Haight Street Rat, an oversized piece of street art by the internationally known Banksy, is currently at the Kokomo-Howard County Public Library in Kokomo, Indiana. Anonymous British artist Banksy creates stealth-art that serves as social commentary. His art nearly always reflects the events swirling around us. Earlier this year on the day of the French presidential election, he revealed a Brexit-themed mural showing a workman chiseling a star off the flag of the European Union.
In its original context, Haight Street Rat was presumed to be aimed at the practices of a nearby boutique that allegedly profited from street art without crediting or sharing revenue with the artists. True or not, there’s definitely an oversized, stenciled painting of a beret-wearing rat on exhibit in a public library.

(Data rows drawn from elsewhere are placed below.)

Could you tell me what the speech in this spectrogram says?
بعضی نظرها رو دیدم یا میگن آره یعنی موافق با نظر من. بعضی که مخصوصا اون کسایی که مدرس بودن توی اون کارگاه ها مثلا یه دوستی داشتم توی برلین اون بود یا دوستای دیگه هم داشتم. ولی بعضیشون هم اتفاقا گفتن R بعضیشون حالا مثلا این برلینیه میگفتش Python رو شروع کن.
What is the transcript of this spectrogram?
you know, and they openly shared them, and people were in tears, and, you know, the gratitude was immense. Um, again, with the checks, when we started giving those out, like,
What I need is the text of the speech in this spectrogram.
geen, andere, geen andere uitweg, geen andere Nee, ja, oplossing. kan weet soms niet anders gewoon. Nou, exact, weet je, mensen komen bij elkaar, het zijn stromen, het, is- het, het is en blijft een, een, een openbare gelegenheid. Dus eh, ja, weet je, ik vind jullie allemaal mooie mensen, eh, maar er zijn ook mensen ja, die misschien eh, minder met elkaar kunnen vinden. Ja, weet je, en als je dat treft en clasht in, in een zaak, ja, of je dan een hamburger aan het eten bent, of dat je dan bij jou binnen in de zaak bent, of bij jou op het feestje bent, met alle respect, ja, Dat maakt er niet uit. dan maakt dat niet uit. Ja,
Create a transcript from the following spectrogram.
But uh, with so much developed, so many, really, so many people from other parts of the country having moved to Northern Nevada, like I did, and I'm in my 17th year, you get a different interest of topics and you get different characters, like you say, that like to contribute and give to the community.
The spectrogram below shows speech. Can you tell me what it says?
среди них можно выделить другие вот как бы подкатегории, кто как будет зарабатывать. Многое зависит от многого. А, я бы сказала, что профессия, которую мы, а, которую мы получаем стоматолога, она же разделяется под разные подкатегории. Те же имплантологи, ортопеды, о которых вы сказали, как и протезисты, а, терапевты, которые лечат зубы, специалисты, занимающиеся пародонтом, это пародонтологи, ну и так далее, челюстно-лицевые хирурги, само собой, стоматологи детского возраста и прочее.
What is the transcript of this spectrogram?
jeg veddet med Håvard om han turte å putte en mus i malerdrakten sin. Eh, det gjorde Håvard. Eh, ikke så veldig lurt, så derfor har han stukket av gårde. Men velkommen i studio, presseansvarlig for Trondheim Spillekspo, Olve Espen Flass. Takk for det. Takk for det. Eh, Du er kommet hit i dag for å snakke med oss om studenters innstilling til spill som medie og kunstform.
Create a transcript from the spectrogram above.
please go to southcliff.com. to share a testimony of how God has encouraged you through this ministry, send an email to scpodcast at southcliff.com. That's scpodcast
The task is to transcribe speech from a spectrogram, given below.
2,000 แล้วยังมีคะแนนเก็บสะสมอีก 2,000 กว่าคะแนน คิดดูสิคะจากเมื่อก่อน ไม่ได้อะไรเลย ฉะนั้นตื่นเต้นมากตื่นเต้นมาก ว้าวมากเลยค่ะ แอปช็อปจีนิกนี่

Choosing a foray into street art had inherent risks. The public could perceive it as tacit approval of any and all graffiti. Relationships with business owners or other entities (e.g. police) could suffer if a spate of local spray painting sprang up. It’s a potentially divisive venture for the staff or board. We learned, however, that, just as in finance, greater risk also has the potential for greater reward. In this case, a medium-sized library’s story was picked up by the Associated Press, made news in multiple outlets in the nearest metropolitan area, was promoted state-wide, and continues to travel across the Internet. It is every marketer’s dream.
As is always true, having—and utilizing—a range of staff expertise was absolutely key. Dedicated employees who work with facilities removed and disassembled shelving, patched and painted a wall, and devised a trial run to make sure we could get the shipping crate into the building. Graphic arts literally worked overtime to implement Marketing’s vision. A cataloger, who happens to have great people skills, staffed one of the most vital areas during the event that followed the piece’s unveiling. A processor who is passionate about art arranged an exhibit with a local artist whose surreal style complements Banksy. While media coverage focused on the staffer who thought of bringing the Banksy piece to the library, ideas without implementation have little to no value. It took the whole team, with their varied skills, to bring the idea to life.

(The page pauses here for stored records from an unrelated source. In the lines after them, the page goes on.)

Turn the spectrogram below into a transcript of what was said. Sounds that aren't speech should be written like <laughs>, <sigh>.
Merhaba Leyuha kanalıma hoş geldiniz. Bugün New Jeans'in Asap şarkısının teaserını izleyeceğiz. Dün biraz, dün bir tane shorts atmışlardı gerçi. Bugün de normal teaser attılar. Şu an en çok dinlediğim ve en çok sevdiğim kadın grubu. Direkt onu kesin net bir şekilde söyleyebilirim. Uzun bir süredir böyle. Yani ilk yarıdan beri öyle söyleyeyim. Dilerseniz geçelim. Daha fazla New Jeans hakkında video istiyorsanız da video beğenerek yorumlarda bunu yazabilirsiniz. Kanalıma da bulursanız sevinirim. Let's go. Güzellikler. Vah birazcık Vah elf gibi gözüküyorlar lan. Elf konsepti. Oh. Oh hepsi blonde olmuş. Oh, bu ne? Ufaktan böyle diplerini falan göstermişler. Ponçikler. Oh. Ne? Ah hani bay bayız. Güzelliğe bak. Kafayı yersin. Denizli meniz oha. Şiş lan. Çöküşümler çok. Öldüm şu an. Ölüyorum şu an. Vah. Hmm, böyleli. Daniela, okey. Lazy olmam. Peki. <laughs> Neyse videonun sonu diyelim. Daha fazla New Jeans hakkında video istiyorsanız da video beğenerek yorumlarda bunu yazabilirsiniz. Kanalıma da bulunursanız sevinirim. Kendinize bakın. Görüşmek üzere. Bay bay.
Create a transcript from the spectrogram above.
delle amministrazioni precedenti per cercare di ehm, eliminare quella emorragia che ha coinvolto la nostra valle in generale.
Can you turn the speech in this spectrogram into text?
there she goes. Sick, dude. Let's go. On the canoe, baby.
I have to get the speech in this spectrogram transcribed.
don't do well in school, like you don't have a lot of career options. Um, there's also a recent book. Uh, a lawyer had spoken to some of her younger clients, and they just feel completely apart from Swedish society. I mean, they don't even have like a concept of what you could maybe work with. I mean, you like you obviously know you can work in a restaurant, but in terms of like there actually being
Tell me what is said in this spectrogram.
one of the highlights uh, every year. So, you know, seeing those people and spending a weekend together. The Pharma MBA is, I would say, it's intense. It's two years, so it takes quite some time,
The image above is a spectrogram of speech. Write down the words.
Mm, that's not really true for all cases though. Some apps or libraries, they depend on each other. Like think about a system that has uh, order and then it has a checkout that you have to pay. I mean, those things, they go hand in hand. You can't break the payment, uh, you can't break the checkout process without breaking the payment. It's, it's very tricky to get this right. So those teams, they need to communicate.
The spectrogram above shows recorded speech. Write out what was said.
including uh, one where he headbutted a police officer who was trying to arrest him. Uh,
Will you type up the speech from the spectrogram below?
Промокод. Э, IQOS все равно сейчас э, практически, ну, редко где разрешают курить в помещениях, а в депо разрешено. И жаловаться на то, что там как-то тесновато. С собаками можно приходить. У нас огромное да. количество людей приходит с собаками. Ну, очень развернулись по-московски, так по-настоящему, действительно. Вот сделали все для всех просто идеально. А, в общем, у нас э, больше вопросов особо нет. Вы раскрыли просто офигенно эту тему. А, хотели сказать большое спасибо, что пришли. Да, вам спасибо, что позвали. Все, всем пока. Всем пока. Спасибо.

KHCPL also benefitted from employees who could think as if they were patrons. They realized visitors would want to do more than look at one piece of art. As a result, there is a display of matted prints of other Banksy work along with specially created handouts including a guide to other art to visit in our community. There is also a “What Would the Rat Say” caption contest for adults and a “Find the Rat” activity for kids. The traffic flow also routes visitors past a station where they are invited to sign a guest book, an act that reinforces the idea that the visit is noteworthy.
To make a potentially big event feel significant to your patrons, spending a little extra money can help to create a “wow” factor. In the case of the Haight Street Rat, a limited supply of commemorative pins has been a real draw. The Friends of the Library came alongside and took the financial risk on another extra, selling a custom-designed shirt. While there are times when it’s truly not possible to splurge, finding the right combination that creates a memorable experience for patrons can go a long way toward updating the community’s perception of what libraries do.

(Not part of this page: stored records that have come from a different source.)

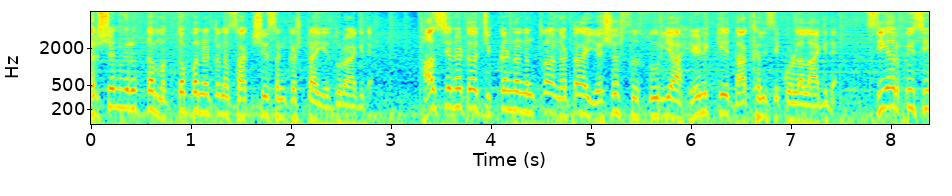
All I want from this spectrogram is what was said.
ದರ್ಶನ್ ವಿರುದ್ಧ ಮತ್ತೊಬ್ಬ ನಟನ ಸಾಕ್ಷಿ ಸಂಕಷ್ಟ ಎದುರಾಗಿದೆ. ಹಾಸ್ಯ ನಟ ಚಿಕ್ಕಣ್ಣ ನಂತರ ನಟ ಯಶಸ್ ಸೂರ್ಯ ಹೇಳಿಕೆ ದಾಖಲಿಸಿಕೊಳ್ಳಲಾಗಿದೆ. ಸಿಆರ್ಪಿಸಿ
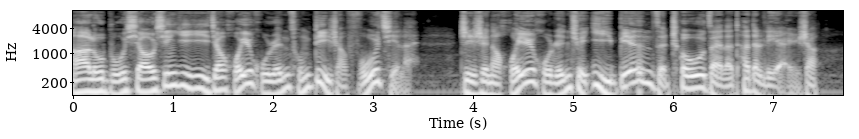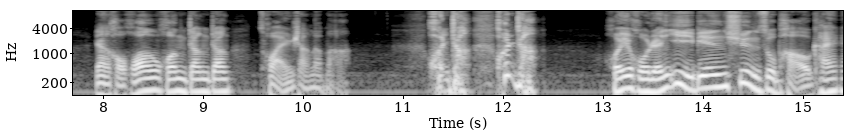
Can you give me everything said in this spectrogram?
阿鲁卜小心翼翼将回鹘人从地上扶起来。只是那回鹘人却一鞭子抽在了他的脸上，然后慌慌张张窜上了马。混账！混账！回鹘人一边迅速跑开，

Your big project will probably won’t involve a rat, but the principles are the same. Consider saying “yes” to an idea that’s a bit risky, give staff the chance to grow the idea and let them shine, and look for ways to add in the extras that make it really pop.